* **TASK OBJECTIVE**: Beginning at the line with "I need a transcript of this spectrogram.", please repeat each line exactly through the end of the records below, including that first line and the last, but no pictures.

* **RECORDS PROVIDED**:

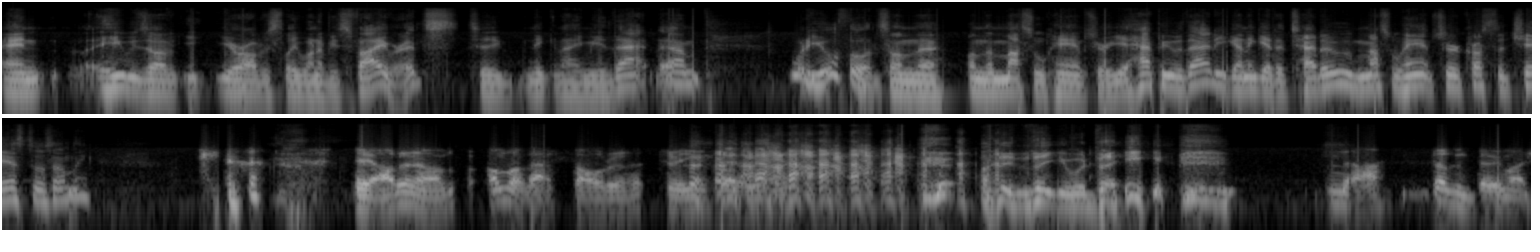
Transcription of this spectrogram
and he was you're obviously one of his favourites to nickname you that. Um, what are your thoughts on the on the muscle hamster? Are you happy with that? Are you going to get a tattoo, muscle hamster across the chest or something? yeah, I don't know. I'm, I'm not that sold on it to be. I didn't think you would be. Nah, it doesn't do much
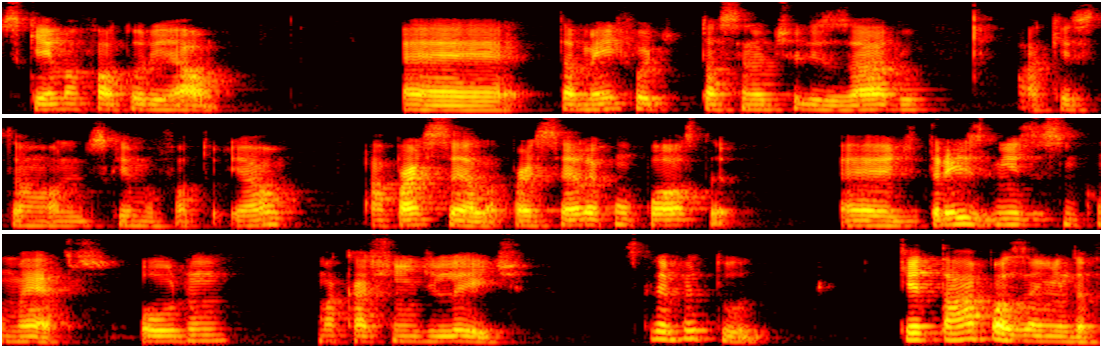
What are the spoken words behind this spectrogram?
esquema fatorial. É, também está sendo utilizado a questão do esquema fatorial, a parcela. A parcela é composta é, de três linhas de 5 metros ou de uma caixinha de leite. Escrever tudo. Que etapas ainda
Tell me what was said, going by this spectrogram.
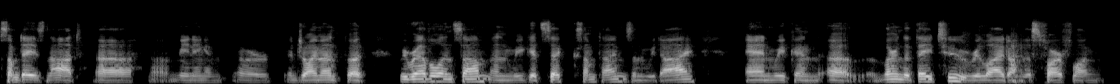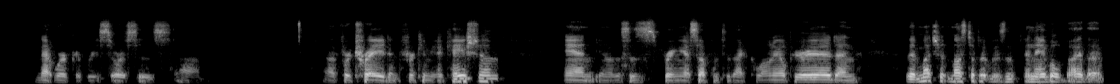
some days not uh, uh, meaning and or enjoyment. But we revel in some, and we get sick sometimes, and we die. And we can uh, learn that they too relied on this far-flung network of resources um, uh, for trade and for communication. And you know, this is bringing us up into that colonial period, and that much most of it was enabled by the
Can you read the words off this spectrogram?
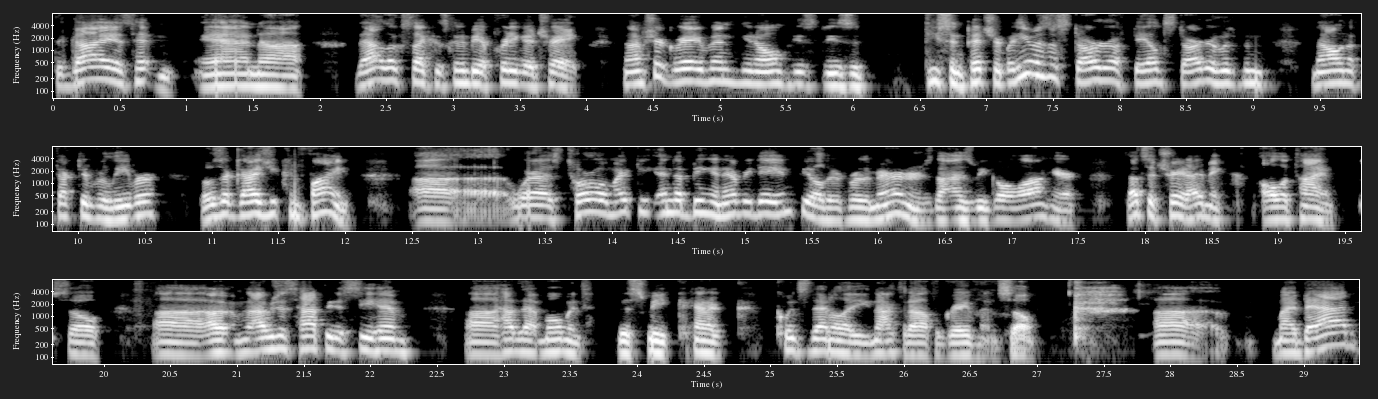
The guy is hitting, and uh, that looks like it's going to be a pretty good trade. Now, I'm sure Graveman, you know, he's, he's a decent pitcher, but he was a starter, a failed starter who's been now an effective reliever. Those are guys you can find. Uh, whereas Toro might be end up being an everyday infielder for the Mariners as we go along here. That's a trade I make all the time. So uh, I, I was just happy to see him uh, have that moment this week. Kind of coincidentally, he knocked it off of Graveman. So uh, my bad.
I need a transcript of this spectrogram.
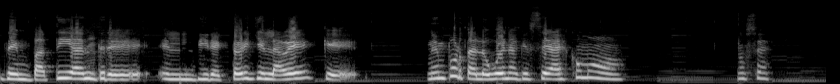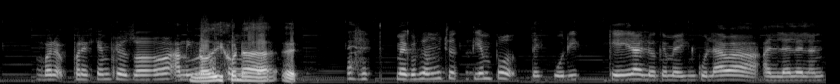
de empatía entre el director y quien la ve, que no importa lo buena que sea, es como, no sé. Bueno, por ejemplo, yo a mí me No dijo mucho- nada. eh, Me costó mucho tiempo descubrir qué era lo que me vinculaba a La La Land.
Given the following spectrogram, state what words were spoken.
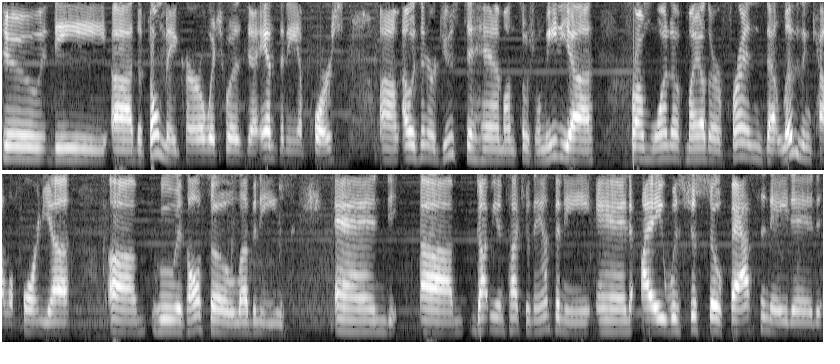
to the uh, the filmmaker, which was uh, Anthony, of course. Um, I was introduced to him on social media from one of my other friends that lives in California, um, who is also Lebanese, and um, got me in touch with Anthony. And I was just so fascinated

* **RESPONSE TO THIS EXERCISE**:
I need a transcript of this spectrogram.
de empatía entre el director y quien la ve, que no importa lo buena que sea, es como, no sé. Bueno, por ejemplo, yo a mí me No dijo mucho- nada. eh, Me costó mucho tiempo descubrir qué era lo que me vinculaba a La La Land.
Given the following spectrogram, state what words were spoken.
to the uh, the filmmaker, which was uh, Anthony, of course. Um, I was introduced to him on social media from one of my other friends that lives in California, um, who is also Lebanese, and um, got me in touch with Anthony. And I was just so fascinated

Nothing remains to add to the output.